The Chief Executive Officer of the Dalex Finance, Ken Thompson, has said it was wrong for the Presidential Committee on Trade to have closed down shops of foreigners at Circle in Accra.
He told Alfred Ocansey on the Sunrise programme on 3FM Wednesday, August 19 that these are businesses that probably have been operating in the country for a long time.
Mr Thompson expressed fear that if care is not taken there are going to be reprisal attacks on Ghanaians in Nigeria.
Over 100 retail shops belonging to foreigners at Circle were closed down in an exercise led by the Presidential Committee on Retail Trade.
The exercise, which started peacefully, later turned chaotic.

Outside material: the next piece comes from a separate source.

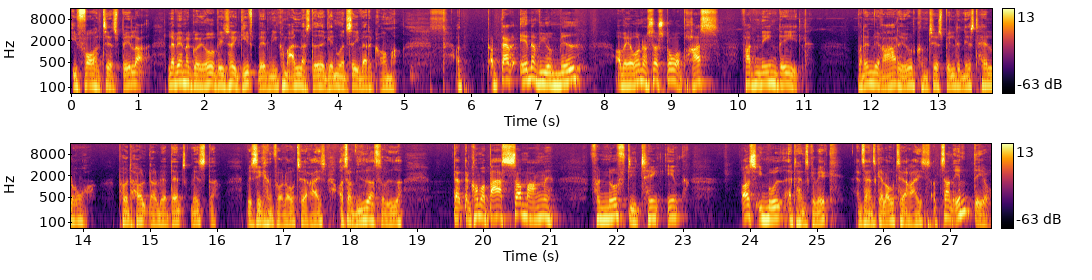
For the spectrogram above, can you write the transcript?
i forhold til at spille, lad være med at gå i OB, så er I gift med dem. I kommer aldrig afsted igen, uanset hvad der kommer. Og, og der ender vi jo med at være under så stor pres, fra den ene del, hvordan vi rette øvrigt kommer til at spille det næste halvår. på et hold, der vil være dansk mester, hvis ikke han får lov til at rejse, og så videre og så videre. Der, der kommer bare så mange fornuftige ting ind, også imod, at han skal væk. Altså, han skal have lov til at rejse. Og sådan endte det jo.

The Presidential Committee in the company of the Police arrived at Circle at about 11:00am on Thursday, August 13 for the operation.
Public Relations Officer at the Ministry of Trade and Industry Prince Boakye Boateng explained that the Committee was only enforcing Section 27, Clause 1 of the GIPC Act.
“We came here today to lock up shops, we did not come here to inspect legal documents. We have been here several times and when we came here earlier on we asked them to ensure that they have complied with the necessary regulatory requirements.
“The business should have been registered at the Registrar General Department, we are also saying that if you are a foreigner and you are trading in this country you must have the necessary residence and work permit to be in this country.
“There must be proof that you have paid your taxes. You should prove that you have invested at least one million dollars in your capital. So if you don’t have that then it means that you are not part of this country,” he said.
But Mr Thompson said inasmuch as indigenous businesses are expected to be protected against the influx of foreign-owned ones, there is the need to also ensure competition among the traders by allowing foreigners the space in the sector.
“We need to promote indigenous businesses but at the same time we need to ensure that there is competition, and that consumers’ interest are protected.
“The rule of law must prevail at all times. Whatever we do to Nigerians or whatever foreigners are in this country remember that we also have Ghanaians outside the country.
“The businesses that have been closed down, these are businesses that most often were built from scratch and some accommodation can be made. I don’t subscribe to the closure of the shops, these are the private sector, people’s money, peoples livelihoods, some people have spent the whole lives working in this country.”
By Laud Nartey|3news.com|Ghana